You may find mechanical springs in almost every structure. You use the spring from beds and household goods to automobiles and heavy machines. You use those coiled devices to store mechanical energy and then release it as tension or compression as needed.
While most people are familiar with the concept of spring and its general appearance, few can describe the materials or manufacturing process involved in creating one. We'll go through how to create springs and the many manufacturing processes that go into making them.
You place a coil of stainless steel or carbon spring onto a former to curve it into the desired shape. Afterward, you grind the spring in the square on both ends to rest firmly on a level surface. It can only provide a linear force if they are sitting up straight.
The manufacturing procedure is quite simple, depending on the spring produced. Spring production entails winding, heat treatment, grinding, polishing, and finishing in its basic form. Creating a coil spring is outlined here for those who have always wondered.
For the coiling process, you can use a spring coiler or CNC coiler machine. Technicians adjust the machine's settings for the desired coil type before feeding the wire onto rollers that pull the wire toward guides.
At some point, the wire follows the directions to a location where it will be coiled backward to create a spring. You can manufacture compression, torsion, and extension springs with this machine.
It doesn't matter if the steel was coiled while hot or cold; either way, it's under stress. It would help if you temper a spring with heat treatment to alleviate this stress while retaining the steel's characteristic toughness. You set the oven to a specific temperature, where the spring remains for a certain amount, and then you allow the spring to cool slowly. A music wire spring, for instance, is heated to 260 degrees Celsius (500 degrees Fahrenheit) for an hour.
You grind the spring's sides at this step if they need to be flat per the design. You hold it against a spinning abrasive wheel while installed in a jig to ensure it's ground in the correct position throughout the process. Springs like these are stored in a sleeve while both sides are ground concurrently, first by rough wheels followed by finer wheels, using highly automated machinery.

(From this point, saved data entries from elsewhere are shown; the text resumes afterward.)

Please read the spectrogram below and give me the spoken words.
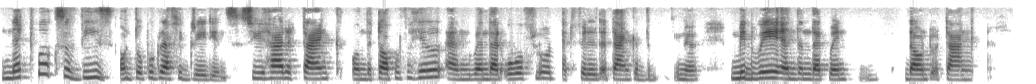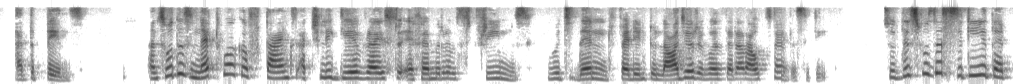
networks of these on topographic gradients. So you had a tank on the top of a hill, and when that overflowed, that filled a tank at the you know midway, and then that went down to a tank at the plains. And so this network of tanks actually gave rise to ephemeral streams, which then fed into larger rivers that are outside the city. So this was a city that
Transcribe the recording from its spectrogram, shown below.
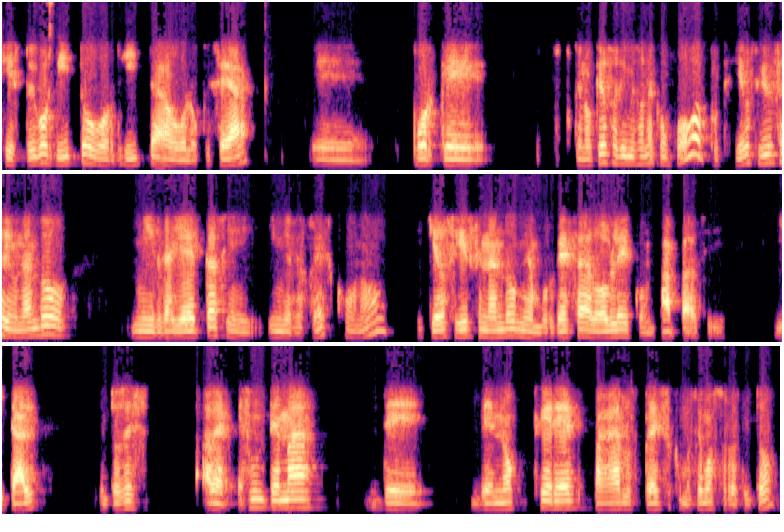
si estoy gordito o gordita o lo que sea, eh, porque no quiero salir de mi zona de confort, porque quiero seguir desayunando mis galletas y, mi refresco, ¿no? Y quiero seguir cenando mi hamburguesa doble con papas y, tal. Entonces, a ver, es un tema de, de no querer pagar los precios como hacemos hace ratito,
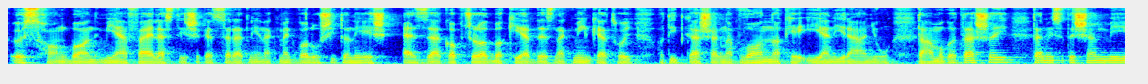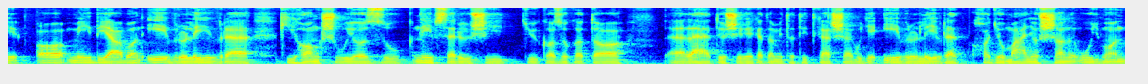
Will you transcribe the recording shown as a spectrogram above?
összhangban milyen fejlesztéseket szeretnének megvalósítani, és ezzel kapcsolatban kérdeznek minket, hogy a titkárságnak vannak-e ilyen irányú támogatásai. Természetesen mi a médiában évről évre kihangsúlyozzuk, népszerűsítjük azokat a lehetőségeket, amit a titkárság ugye évről évre hagyományosan úgymond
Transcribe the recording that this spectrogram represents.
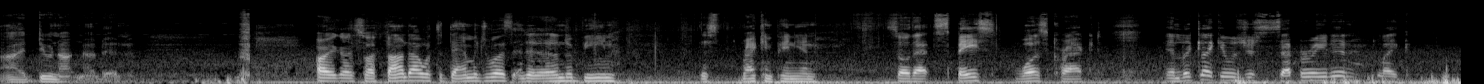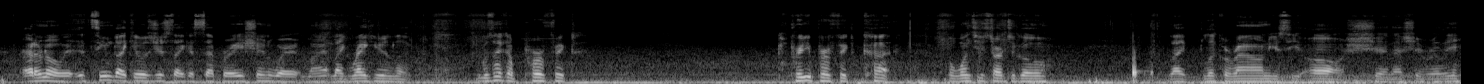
I do not know, dude. Alright guys, so I found out what the damage was and it ended up being this rack and pinion. So that space was cracked. It looked like it was just separated, like I don't know. It, it, seemed like it was just like a separation where, it, like right here, look, it was like a perfect, pretty perfect cut. But once you start to go, like look around, you see, oh shit, that shit really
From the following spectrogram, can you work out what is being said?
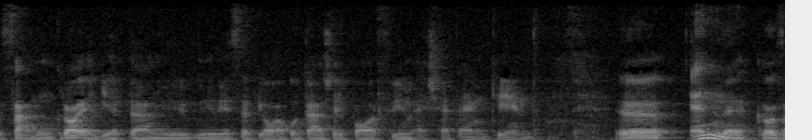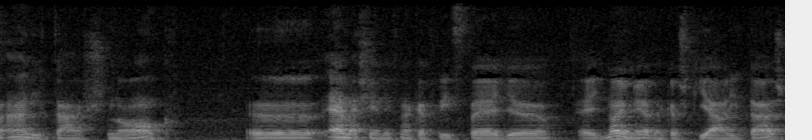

It is possible to utilize water or an oil-based material (or both) as a coolant for the spring, lubricant for the grinding wheel, and particle collector.
Spring manufacturing typically concludes with a coating, plating, or finishing step. In the finishing processes, the surface of the spring goes through further steps to protect it from erosion, give it new qualities, or make it look better. A few typical steps in the finishing process are as follows:
Shot peening: Cold-worked springs can get a nice finish by being shot peened. Compression stress and layers of compression dimples build on the wire as sphere-shaped projectiles are fired. Because of this, you reduce fatigue, corrosion, and cracking because the material's face hardens.
Plating: When you put a thin layer of metal to the face of the wire or spring form, this process is known as plating. Typically, you can achieve this through electroplating, which uses electrical currents and chemicals to permanently attach the plating metal to the spring wire's surface. When finished, platings can increase durability and protection from corrosion.
Also, you can use platings to increase the spring's durability or improve its visual appeal. For instance, copper and gold platings increase conductivity in the electronics and power industries, whereas cadmium and nickel platings give an object a chrome appearance.
Powder Coating: Coating wire springs with powder is an alternative to other finishes. Hot-drawn springs typically have a powder coating added to protect them against rust. As for coatings, you can make them in a variety of colors for aesthetics.
The springs must pass a quality inspection before they are packaged and sent on their way. A standard procedure is to put a batch of springs through a series of tests designed to simulate their final application and rule out any defects.
Your search for "how are springs made?" has finally been rewarded with the correct answer. Without them, automobile rides would be incredibly unpleasant and are an essential part of virtually every mechanical device ever created.
Because of expertise, significant knowledge, and resources in the spring manufacturing industry, Spring can develop and construct mechanical springs for various sectors and uses. Professionals can accommodate your requirements in various fields, including automotive, agricultural, industrial telecommunications, and manufacturing.